There's too little fashion to please fashionistas, too little charm or romance to please the period drama-lovers, too little action to please thriller-lovers and too little attention to detail to please historians. The Collection's not awful and is competently made, but there's no USP, nothing it does that you won't have seen done better elsewhere, no reason for its existence other than to keep another BBC Worldwide co-production agreement going. Try it if you like, but I doubt it'll be your size.
But hey guys! This is 'What have you been watching?'! Note the emphasis on you. Over the weeks and years, some of you have rather benevolently been letting the rest of us know about the good stuff we've been missing that I haven't been picking up on. Just in case you were worried it's all been falling on deaf ears, you can breathe more easily: in my quest to fill the empty gaps in my viewing schedule, I also looked through your recommendations to find some new shows to try.
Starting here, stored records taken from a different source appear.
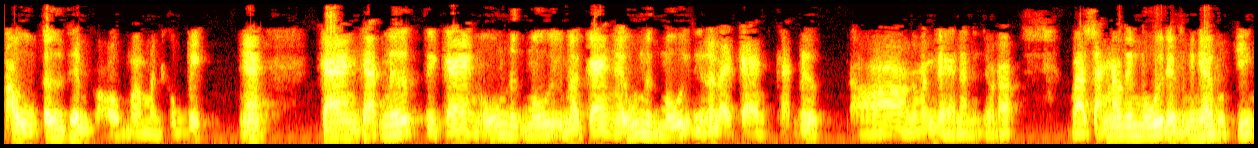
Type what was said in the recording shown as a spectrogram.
đầu tư thêm khổ mà mình không biết, nha. Càng khát nước thì càng uống nước muối, mà càng uống nước muối thì nó lại càng khát nước. Đó, cái vấn đề này chỗ đó. Và sẵn nói tới muối thì tôi mới nhớ một chuyện.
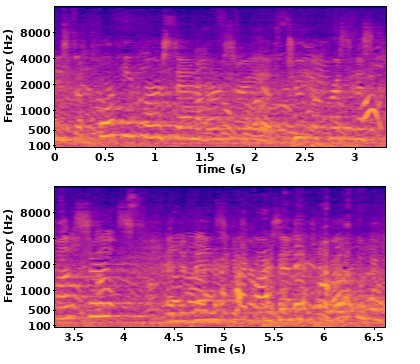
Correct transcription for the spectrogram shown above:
is the 41st anniversary of Tuba Christmas concerts and events which are presented throughout the world.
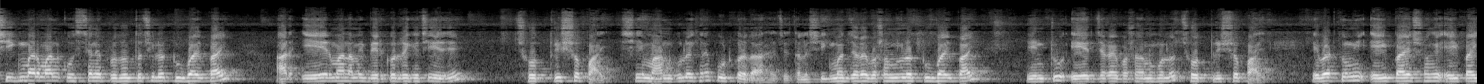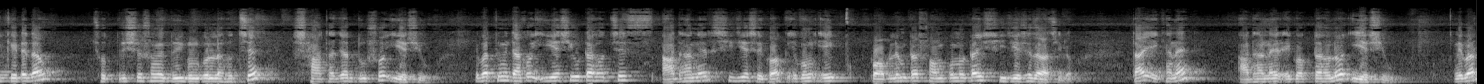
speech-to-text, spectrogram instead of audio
সিগমার মান কোশ্চেনে প্রদত্ত ছিল টু বাই পাই আর এ এর মান আমি বের করে রেখেছি এই যে ছত্রিশশো পাই সেই মানগুলো এখানে পুট করে দেওয়া হয়েছে। তাহলে সিগমার জায়গায় বসানো হলো two by pi into A এর জায়গায় বসানো হলো ছত্রিশশো পাই এবার তুমি এই পায়ের সঙ্গে এই পাই কেটে দাও, ছত্রিশশোর সঙ্গে দুই গুণ করলে হচ্ছে সাত হাজার দুশো ইএসইউ এবার তুমি দেখো ইএসইউটা হচ্ছে আধানের সিজিএস একক এবং এই প্রবলেমটা সম্পূর্ণটাই সিজিএসে দেওয়া ছিল। তাই এখানে আধানের এককটা হলো ইএসইউ এবার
Here's what I found.
Neviditelní (The Invisibles) (Czech Republic: CT1; UK: All4)
One of JustStark's recommendations, this quirky little fantasy drama based very loosely on 1970s movie How to Drown Dr Mrácek is centred on the 'Nixies', a bunch of water-breathing people living amongst us - or at least in Prague - but doing their best not to be found out. Then one of their own, albeit someone who doesn't know he's a Nixie, goes and publicly commits suicide by drowning. When he promptly fails to die to everyone's surprise, including his own, a crisis is provoked in the Nixie community.
I haven't got very far into it yet and the early episodes are less concerned with dynamic storytelling and more with setting up this quaint community, its politics and its rules, from its attempts to attain power through ownership of the water and sewage system through to its attitudes to bleach and its love of fermented frogs. But it's pleasingly off the wall and amusing, and it's significantly better once the fallout of the suicide starts, so I'll stick with it.
No English-language trailers available on YouTube, but you can find out more over on All4, and here's a Czech one:
Gomorra (Gomorrah) (Italy: Sky Atlantic; UK: Sky Atlantic)
One of GYAD's recommendations, Gommora is based on the book of the same name by Roberto Saviano. Again, one I've not got very far into yet - there are two seasons so far, so give me time - it's so far been a reasonably and impressively violent but smart look at the Naples mafia, wars between gangs and mafia operations at the street level. It certainly looks fantastic and the differences between UK and Italian societies, such as the greater availability of guns through official channels, take the show in unexpected directions, too. I'm not 100% in love with it yet, but I've been seeing it get a lot of love on Twitter, where it's been described as almost poetic at times and comparisons have been made to The Wire, and what I've seen so far has been good enough to make me want to watch more, so I'll be sticking with it as well.